Throughout the years, traditionally-minded Filipino defense and foreign policy officials, many of whom trained in the U.S., resisted any defense agreement or any major cooperative deal with China in the South China Sea. In fact, the Philippines’ strategic elite steadily pushed for expanded defense cooperation with the Pentagon throughout the years, with bilateral military exercises with the U.S. reaching as many 281 in 2019.
Both Defense Secretary Delfin Lorenzana, a former general and defense attaché in Washington, and Foreign Affairs Secretary Teodoro Locsin Jr., a Harvard-trained lawyer and journalist, have consistently backed the maintenance and even expansion of defense cooperation with the U.S. Both top cabinet officials have also been openly critical of perceived Chinese intrusion into Philippine waters, often with colorful language.
Thanks to the incessant lobbying of the Philippine defense establishment, Duterte agreed to fully restore the VFA with the U.S. during the U.S. Secretary of Defense Lloyd Austin’s visit to Manila in late July. When I asked the Philippine defense secretary about the apparent about-face, he confidently replied, “Personally, playing at the back of my mind, I said it seemed that the President was not serious in terminating the VFA [after all].”
Shortly after, both Lorenzana and Locsin visited Washington to mark the 70th anniversary of the MDT, the cornerstone of the Philippine-U.S. alliance.
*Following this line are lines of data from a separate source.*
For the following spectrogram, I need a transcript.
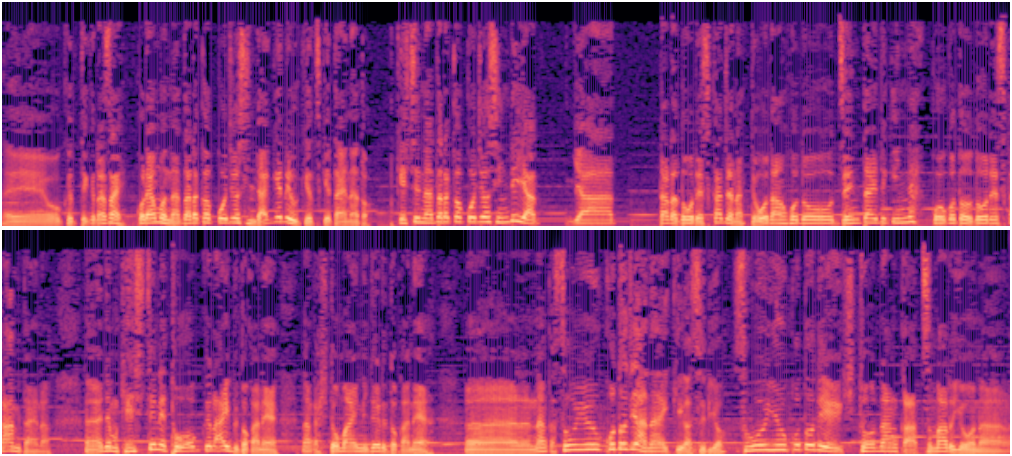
えー、送ってください。これはもうなだらか向上心だけで受け付けたいなと。決してなだらか向上心でや、やったらどうですか？じゃなくて横断歩道全体的にね、こういうことをどうですか？みたいな。えー、でも決してね、トークライブとかね、なんか人前に出るとかね、うーなんかそういうことじゃない気がするよ。そういうことで人なんか集まるような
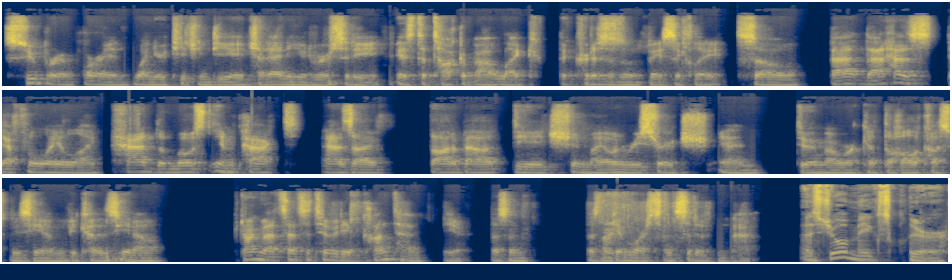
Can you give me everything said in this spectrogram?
super important when you're teaching DH at any university is to talk about like the criticisms basically. So that that has definitely like had the most impact as I've thought about DH in my own research and doing my work at the Holocaust Museum because you know talking about sensitivity of content here doesn't doesn't get more sensitive than that. As Joel makes clear,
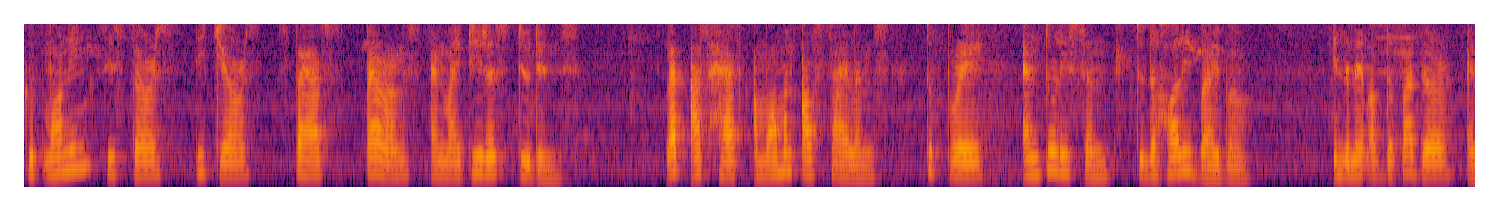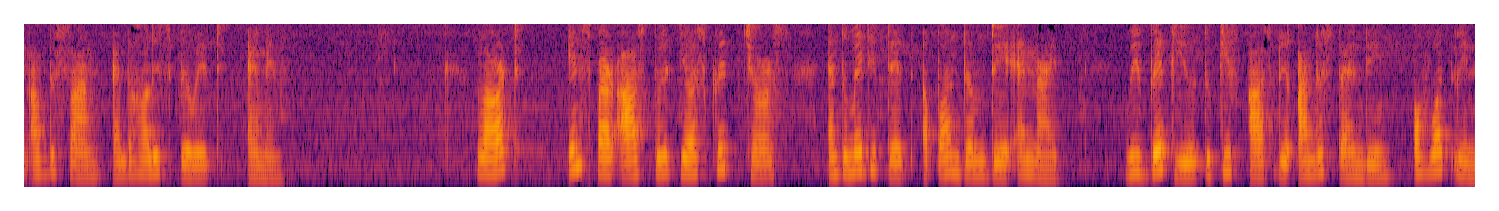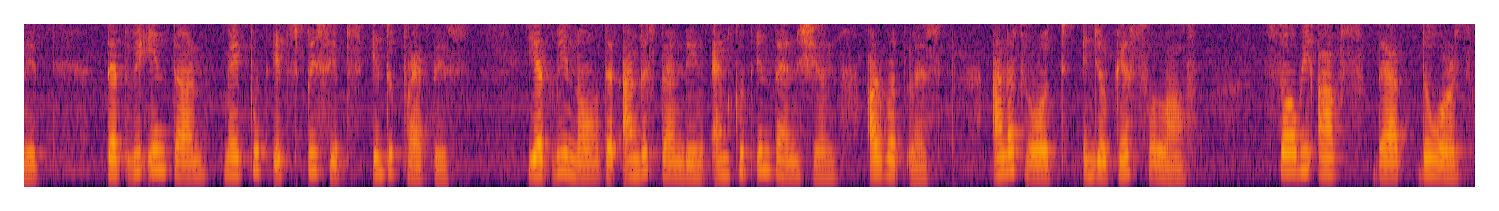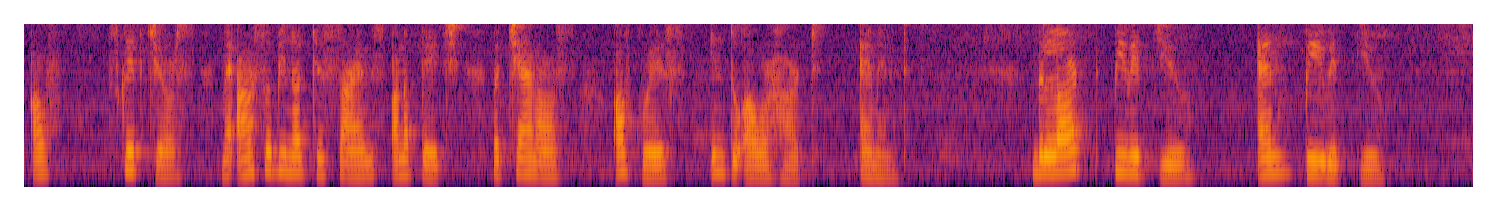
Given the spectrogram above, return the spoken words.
Good morning, sisters, teachers, staffs, parents, and my dearest students. Let us have a moment of silence to pray and to listen to the Holy Bible. In the name of the Father, and of the Son, and the Holy Spirit. Amen. Lord, inspire us to read your scriptures and to meditate upon them day and night. We beg you to give us real understanding of what we need, that we in turn may put its precepts into practice. Yet we know that understanding and good intention are worthless unless wrought in your graceful love. So we ask that the words of Scriptures may also be not just signs on a page, but channels of grace into our heart. Amen. The Lord be with you and be with you.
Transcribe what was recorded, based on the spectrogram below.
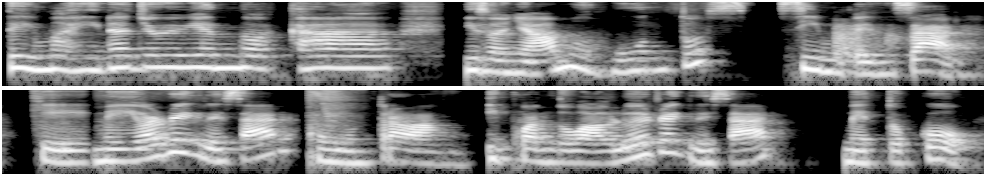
¿te imaginas yo viviendo acá? Y soñábamos juntos sin pensar que me iba a regresar con un trabajo. Y cuando hablo de regresar, me tocó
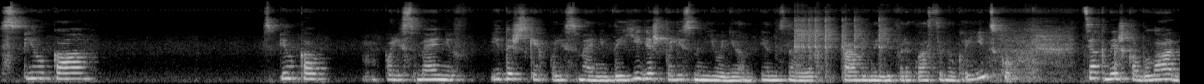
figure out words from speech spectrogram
Спілка, Спілка полісменів, ідишських полісменів, де їдеш полісмен Юніон. Я не знаю, як правильно її перекласти на українську. Ця книжка була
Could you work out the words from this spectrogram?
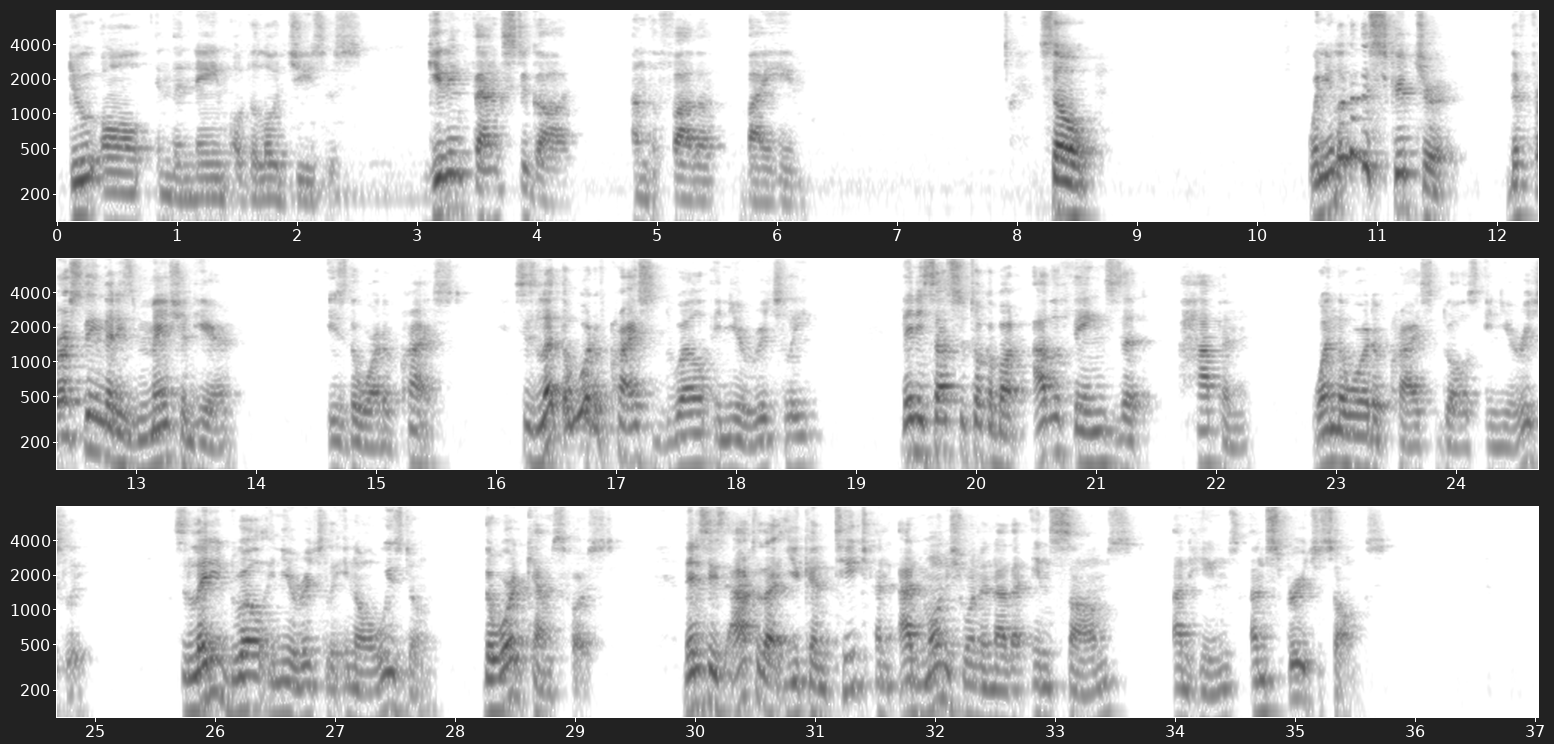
do all in the name of the Lord Jesus, giving thanks to God and the Father by him. So, when you look at the scripture, the first thing that is mentioned here is the word of Christ. It says, Let the word of Christ dwell in you richly. Then he starts to talk about other things that happen when the word of Christ dwells in you richly. So let it dwell in you richly in all wisdom. The word comes first. Then it says, after that, you can teach and admonish one another in psalms and hymns and spiritual songs.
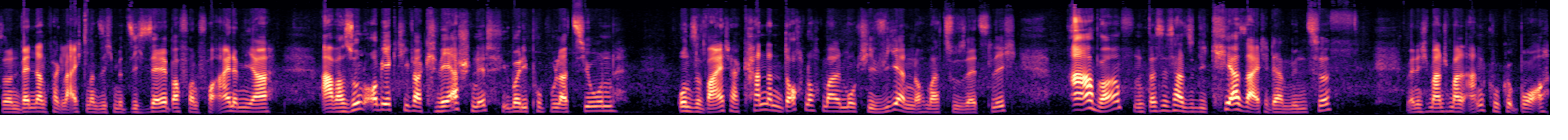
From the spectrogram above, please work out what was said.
sondern wenn, dann vergleicht man sich mit sich selber von vor einem Jahr. Aber so ein objektiver Querschnitt über die Population und so weiter kann dann doch nochmal motivieren, nochmal zusätzlich. Aber, und das ist also die Kehrseite der Münze, wenn ich manchmal angucke, boah,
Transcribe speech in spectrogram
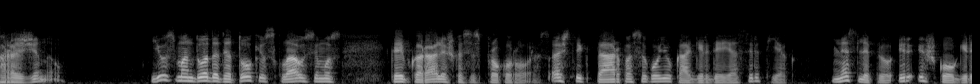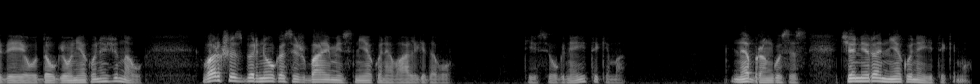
Ar aš žinau? Jūs man duodate tokius klausimus, kaip karališkasis prokuroras. Aš tik perpasakoju, ką girdėjęs ir tiek. Neslepiu ir iš ko girdėjau, daugiau nieko nežinau. Vargšas berniukas iš baimės nieko nevalgydavo. Tiesiog neįtikima. Nebrangusis, čia nėra nieko neįtikimo.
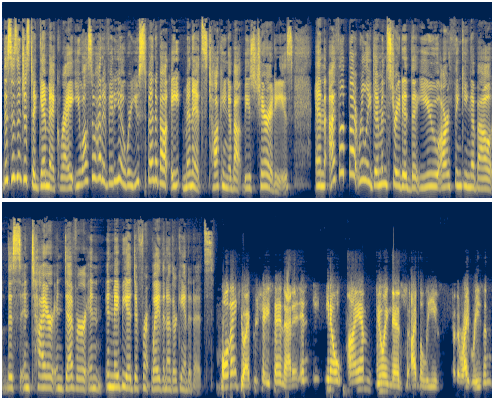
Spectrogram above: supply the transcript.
this isn't just a gimmick, right? You also had a video where you spent about eight minutes talking about these charities. And I thought that really demonstrated that you are thinking about this entire endeavor in, in maybe a different way than other candidates. Well, thank you. I appreciate you saying that. And, and you know, I am doing this, I believe, for the right reason.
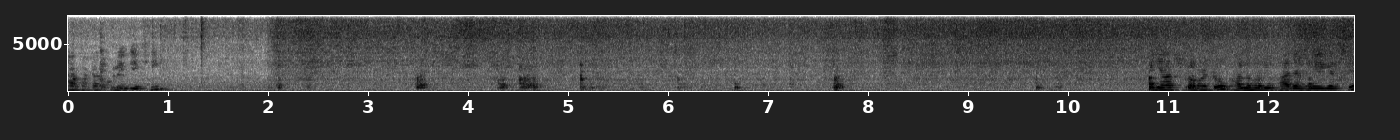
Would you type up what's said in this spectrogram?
ঢাকাটা খুলে দেখি। পেঁয়াজ, টমেটো ভালোভাবে ভাজা হয়ে গেছে।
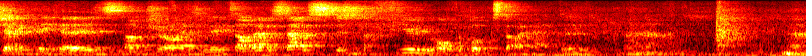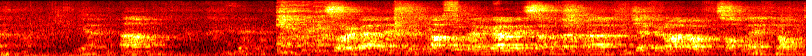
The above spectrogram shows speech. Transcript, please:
cherry pickers, motorised lifts. Oh, that was that was just a few of the books that I had to. Uh, uh, yeah. Um, sorry about that. Oh, there we go. There's some of them. Uh, Jeff and I are both top left gold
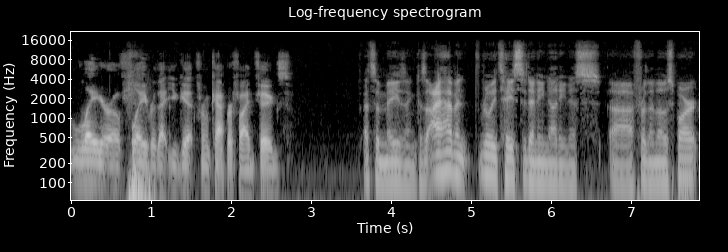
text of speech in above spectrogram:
layer of flavor that you get from caprified figs that's amazing because I haven't really tasted any nuttiness uh, for the most part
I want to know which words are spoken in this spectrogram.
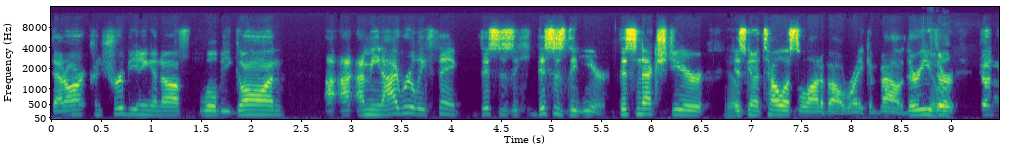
that aren't contributing enough will be gone I, I mean, I really think this is a, this is the year. This next year yep. is going to tell us a lot about Reich and Ballard. They're either going to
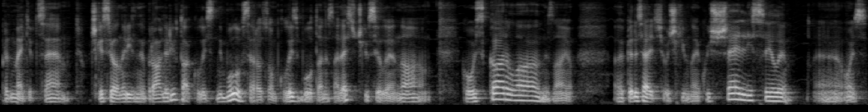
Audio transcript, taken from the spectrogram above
предметів. Це очки сили на різних бравлерів. Так, колись не було все разом, колись було, та не знаю, 10 очків сили на когось Карла, не знаю. 50 очків на якусь Шеллі сили. Е, ось.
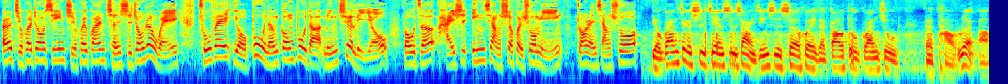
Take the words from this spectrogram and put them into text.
而指挥中心指挥官陈时中认为，除非有不能公布的明确理由，否则还是应向社会说明。庄仁祥说：“有关这个事件，事实上已经是社会的高度关注的讨论啊。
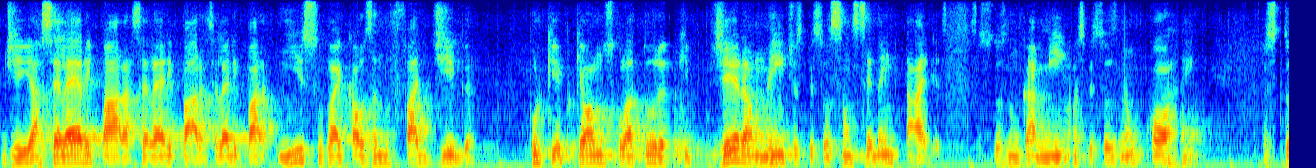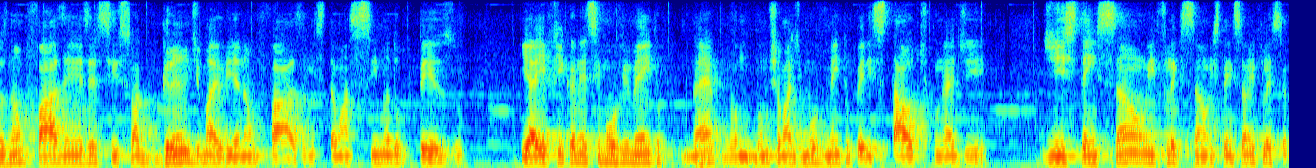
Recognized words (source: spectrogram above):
De acelera e para, acelera e para, acelera e para. E isso vai causando fadiga. Por quê? Porque é uma musculatura que geralmente as pessoas são sedentárias. As pessoas não caminham, as pessoas não correm, as pessoas não fazem exercício. A grande maioria não fazem, estão acima do peso. E aí fica nesse movimento, né? Vamos, vamos chamar de movimento peristáltico, né? De de extensão e flexão, extensão e flexão,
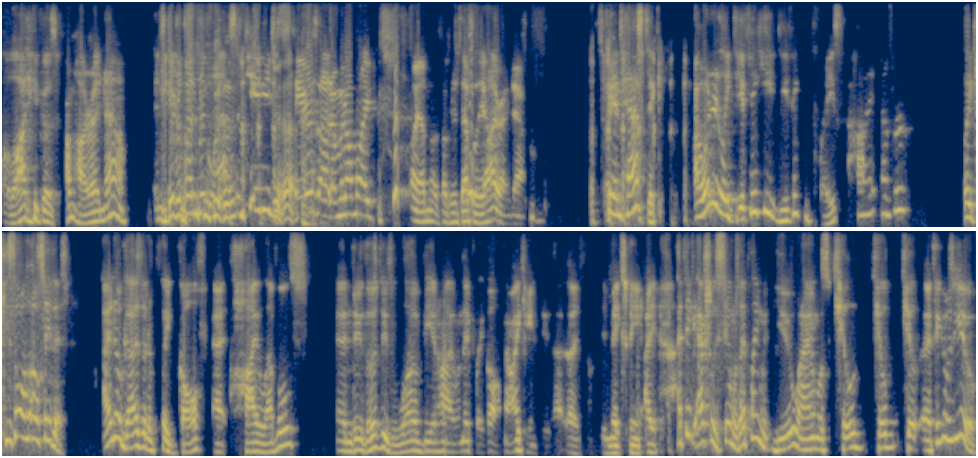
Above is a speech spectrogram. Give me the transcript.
a lot? He goes, I'm high right now. And David Letterman laughs and KD just stares at him and I'm like, oh yeah, motherfucker's definitely high right now. It's fantastic. I wonder, like, do you think he do you think he plays high ever? Like he's all I'll say this. I know guys that have played golf at high levels, and dude, those dudes love being high when they play golf. Now I can't do that. It makes me. I I think actually, Sam, was I playing with you when I almost killed killed killed? I think it was you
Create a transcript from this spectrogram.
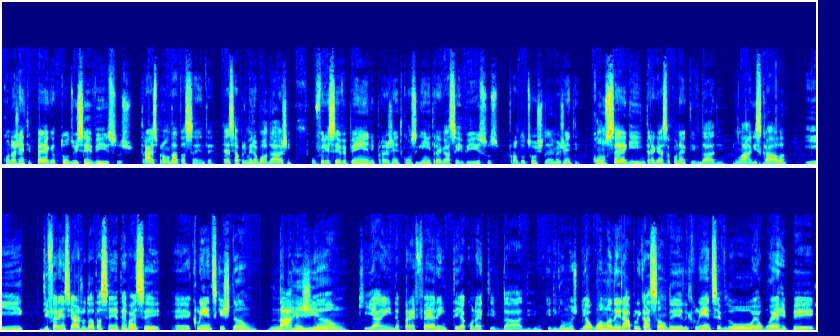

Following the meeting between top Philippine and U.S. officials, both sides agreed to resume their Bilateral Strategic Dialogue later this year, conduct a 2 Plus 2 Ministerial Dialogue early next year, and even negotiate a new defense framework to enhance maritime security cooperation.
Having successfully restored the VFA, the two allies are now focused on fully operationalizing the Enhanced Defense Cooperation Agreement (EDCA), which allows U.S. troops to preposition weaponries and strategic assets in vital bases close to the South China Sea. In fact, during a speech in Washington this year, Lorenzana proposed major upgrades in the MDT in order to further deepen maritime security cooperation in light of the rising tensions in the region.
Amid rapidly improving bilateral relations, the newly-installed Philippine military chief General Jose Faustino Jr. recently announced that major bilateral war games in the South China Sea will resume in “full scale” in near future, with more than 300 joint military activities scheduled next year. By all indications, ahead of the inauguration of a new Filipino president in mid-2020, the Philippines and U.S. are rapidly reviving their century-old alliance.